● **Aim of the exercise**
Give the data again exactly as written, skipping any pictures.

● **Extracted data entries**

──────

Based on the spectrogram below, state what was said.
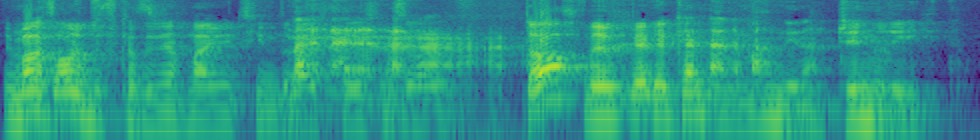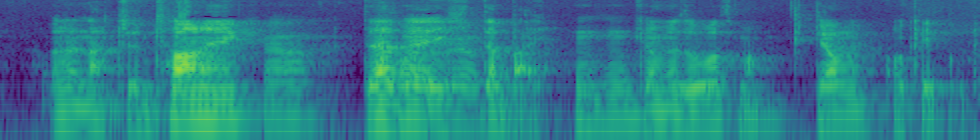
Wir machen jetzt auch eine Duftkerze, die nach meinem Nein, nein, riechen nein, soll. Doch, wir, wir, Wir könnten eine machen, die nach Gin riecht. Oder nach Gin Tonic. ja, Da wäre ich ja. dabei. Können wir sowas machen? Gerne. Okay, gut.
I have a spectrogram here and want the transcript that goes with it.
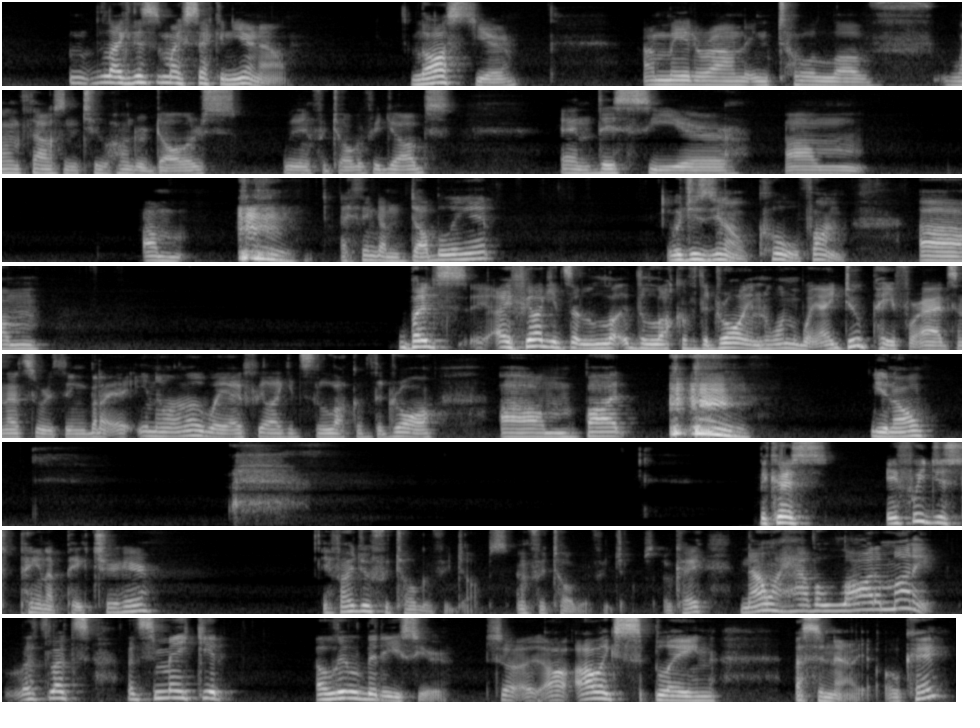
like this is my second year now. Last year, I made around in total of one thousand two hundred dollars within photography jobs, and this year, um, um, I think I'm doubling it, which is you know cool, fun. Um, but it's I feel like it's a lo- the luck of the draw in one way. I do pay for ads and that sort of thing, but I, you know another way I feel like it's the luck of the draw. Um, but you know, because if we just paint a picture here, if I do photography jobs and photography jobs, okay, now I have a lot of money. Let's let's let's make it a little bit easier so I'll, I'll explain a scenario, okay?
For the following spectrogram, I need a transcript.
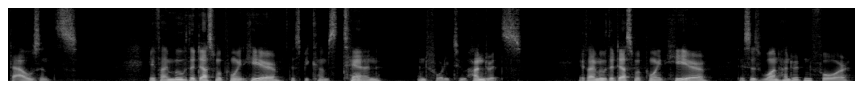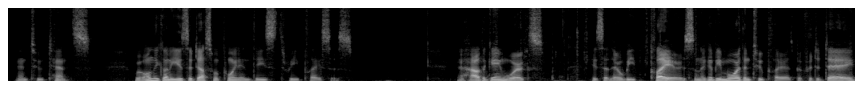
thousandths. If I move the decimal point here, this becomes 10 and 42 hundredths. If I move the decimal point here, this is 104 and 2 tenths. We're only going to use the decimal point in these three places. Now how the game works is that there will be players, and there could be more than two players, but for today,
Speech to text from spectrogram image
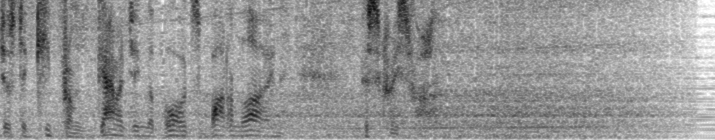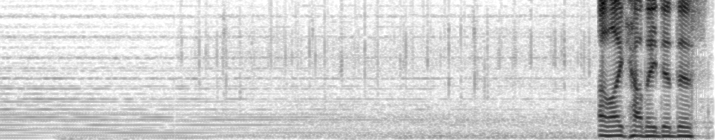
just to keep from damaging the board's bottom line. Disgraceful. I like how they did this.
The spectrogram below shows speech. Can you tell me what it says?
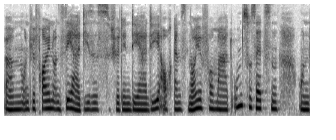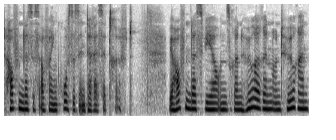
Ähm, und wir freuen uns sehr, dieses für den DAD auch ganz neue Format umzusetzen und hoffen, dass es auf ein großes Interesse trifft. Wir hoffen, dass wir unseren Hörerinnen und Hörern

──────

● **Answer to the problem**
Based on the spectrogram below, state what was said.
Wir machen jetzt auch eine Duftkerze, die nach meinem Nein, nein, riechen nein, soll. Doch, wir, wir, Wir könnten eine machen, die nach Gin riecht. Oder nach Gin Tonic. ja, Da wäre ich ja. dabei. Können wir sowas machen? Gerne. Okay, gut.
I have a spectrogram here and want the transcript that goes with it.
like this is my second year now. Last year, I made around in total of one thousand two hundred dollars within photography jobs, and this year, um, um, I think I'm doubling it, which is you know cool, fun. Um, but it's I feel like it's a lo- the luck of the draw in one way. I do pay for ads and that sort of thing, but I, you know another way I feel like it's the luck of the draw. Um, but you know, because if we just paint a picture here, if I do photography jobs and photography jobs, okay, now I have a lot of money. Let's let's let's make it a little bit easier so I'll, I'll explain a scenario, okay?
For the following spectrogram, I need a transcript.
thousandths. If I move the decimal point here, this becomes 10 and 42 hundredths. If I move the decimal point here, this is 104 and 2 tenths. We're only going to use the decimal point in these three places. Now how the game works is that there will be players, and there could be more than two players, but for today,
Speech to text from spectrogram image
just to keep from damaging the board's bottom line. Disgraceful. I like how they did this.
The spectrogram below shows speech. Can you tell me what it says?
Ähm, und wir freuen uns sehr, dieses für den DAD auch ganz neue Format umzusetzen und hoffen, dass es auf ein großes Interesse trifft. Wir hoffen, dass wir unseren Hörerinnen und Hörern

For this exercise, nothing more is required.